**RECORDS PROVIDED**.
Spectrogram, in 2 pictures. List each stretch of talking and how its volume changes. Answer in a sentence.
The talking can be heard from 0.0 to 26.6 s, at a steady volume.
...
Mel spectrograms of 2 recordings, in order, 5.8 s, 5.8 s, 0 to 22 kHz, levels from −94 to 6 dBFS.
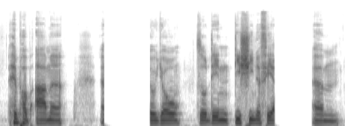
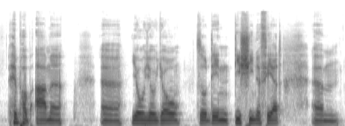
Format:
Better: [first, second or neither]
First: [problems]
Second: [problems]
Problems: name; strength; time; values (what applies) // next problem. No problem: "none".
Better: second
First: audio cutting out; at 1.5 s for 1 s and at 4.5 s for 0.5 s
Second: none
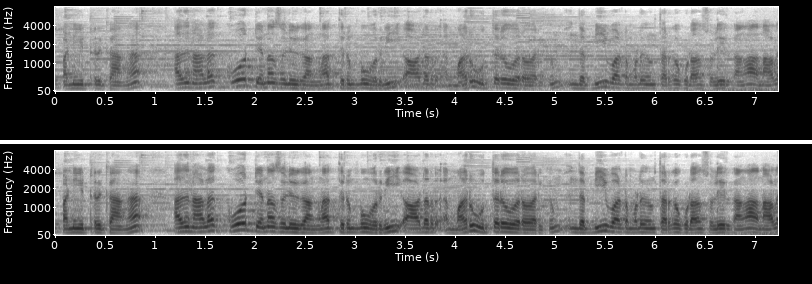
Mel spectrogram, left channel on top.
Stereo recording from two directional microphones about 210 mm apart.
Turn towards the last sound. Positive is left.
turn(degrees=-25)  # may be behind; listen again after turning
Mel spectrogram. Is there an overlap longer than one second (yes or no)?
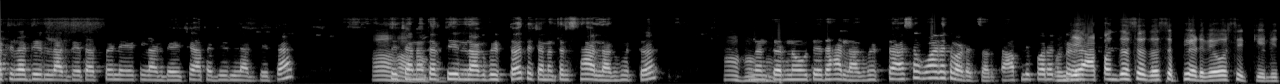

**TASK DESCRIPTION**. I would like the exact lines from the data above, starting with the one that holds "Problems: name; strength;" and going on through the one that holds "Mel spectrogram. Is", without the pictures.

**TASK OUTPUT**.
Problems: name; strength; time; values (what applies) // next problem. No problem: "none".
Better: second
First: audio cutting out; at 1.5 s for 1 s and at 4.5 s for 0.5 s
Second: none
Mel spectrogram, left channel on top.
Stereo recording from two directional microphones about 210 mm apart.
Turn towards the last sound. Positive is left.
turn(degrees=-25)  # may be behind; listen again after turning
Mel spectrogram. Is there an overlap longer than one second (yes or no)?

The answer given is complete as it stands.